Modeling the dependence between uncertainties in decision and risk analyses is an important part of the problem structuring process. We focus on situations where correlated uncertainties are discrete, and extend the concept of the copula-based approach for modeling correlated continuous uncertainties to the representation of correlated discrete uncertainties. This approach reduces the required number of probability assessments significantly compared to approaches requiring direct estimates of conditional probabilities. It also allows the use of multiple dependence measures, including product moment correlation, rank order correlation and tail dependence, and parametric families of copulas such as normal copulas, t-copulas, and Archimedean copulas. This approach can be extended to model the dependence between discrete and continuous uncertainties in the same event tree.

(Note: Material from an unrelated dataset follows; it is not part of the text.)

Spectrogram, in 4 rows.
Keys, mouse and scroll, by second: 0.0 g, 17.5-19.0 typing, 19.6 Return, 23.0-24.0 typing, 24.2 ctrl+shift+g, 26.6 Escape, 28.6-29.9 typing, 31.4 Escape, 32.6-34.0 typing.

Concepts: Risk, Decision theory, Probability theory, Probability, Event, Conditional probability, Random variable, Probability space

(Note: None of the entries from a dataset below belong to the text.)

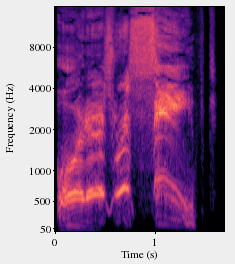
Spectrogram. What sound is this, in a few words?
Male Goblin Attack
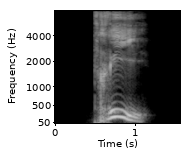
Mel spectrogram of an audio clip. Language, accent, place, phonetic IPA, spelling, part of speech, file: German, Germany, Berlin, [tʁi(ː)], tri-, prefix, De-tri-.ogg
- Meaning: tri- (three)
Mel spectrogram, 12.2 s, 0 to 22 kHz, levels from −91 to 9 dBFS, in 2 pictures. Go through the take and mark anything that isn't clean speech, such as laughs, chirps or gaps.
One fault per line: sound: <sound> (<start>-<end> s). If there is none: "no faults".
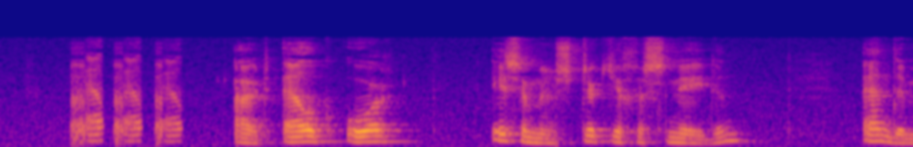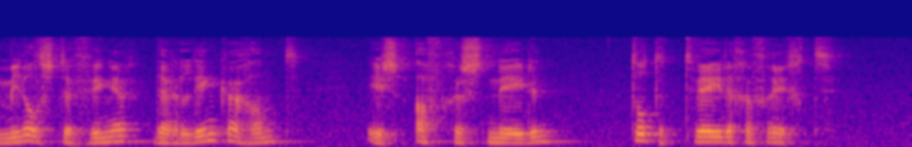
sound: laugh (0.5-1.2 s)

This research is designed to provide insight into the psychological (e.g., threat appraisal or coping appraisal) and other determinants (e.g., information quality judgments or demographics) of risk information seeking or avoidance in times of an acute risk, as part of the process of increasing public resilience through adherence to risk mitigating advice. Data were collected via telephone interviews. A specialized agency interviewed 1,000 Dutch citizens, randomly confronted with one of eight fictitious, but realistic, acute risk and emergency situations. Results indicate that information seeking in an acute situation is anticipated by a less elaborate set of predictors (age and risk perception) than information seeking in a nonacute situation (age and risk perception, as well as educational level and social norm). Although risk perception is a predictor for risk information seeking, its predictive value for acute-risk-related behavior, as one might have assumed based on theories such as protection motivation theory (PMT) or the extended parallel process model (EPPM), appears to be limited. Implications for risk communication are discussed.

Concepts: Psychology, Risk, Sociology, Educational psychology, Information, Behavior, Motivation, Human behavior


This study investigated how situational characteristics typically encountered in the transport system influence drivers' perceived likelihood of engaging in mobile phone multitasking. The impacts of mobile phone tasks, perceived environmental complexity/risk, and drivers' individual differences were evaluated as relevant individual predictors within the behavioral adaptation framework. An innovative questionnaire, which includes randomized textual and visual scenarios, was administered to collect data from a sample of 447 drivers in South East Queensland-Australia (66% females; n = 296). The likelihood of engaging in a mobile phone task across various scenarios was modeled by a random parameters ordered probit model. Results indicated that drivers who are female, are frequent users of phones for texting/answering calls, have less favorable attitudes towards safety, and are highly disinhibited were more likely to report stronger intentions of engaging in mobile phone multitasking. However, more years with a valid driving license, self-efficacy toward self-regulation in demanding traffic conditions and police enforcement, texting tasks, and demanding traffic conditions were negatively related to self-reported likelihood of mobile phone multitasking. The unobserved heterogeneity warned of riskier groups among female drivers and participants who need a lot of convincing to believe that multitasking while driving is dangerous. This research concludes that behavioral adaptation theory is a robust framework explaining self-regulation of distracted drivers.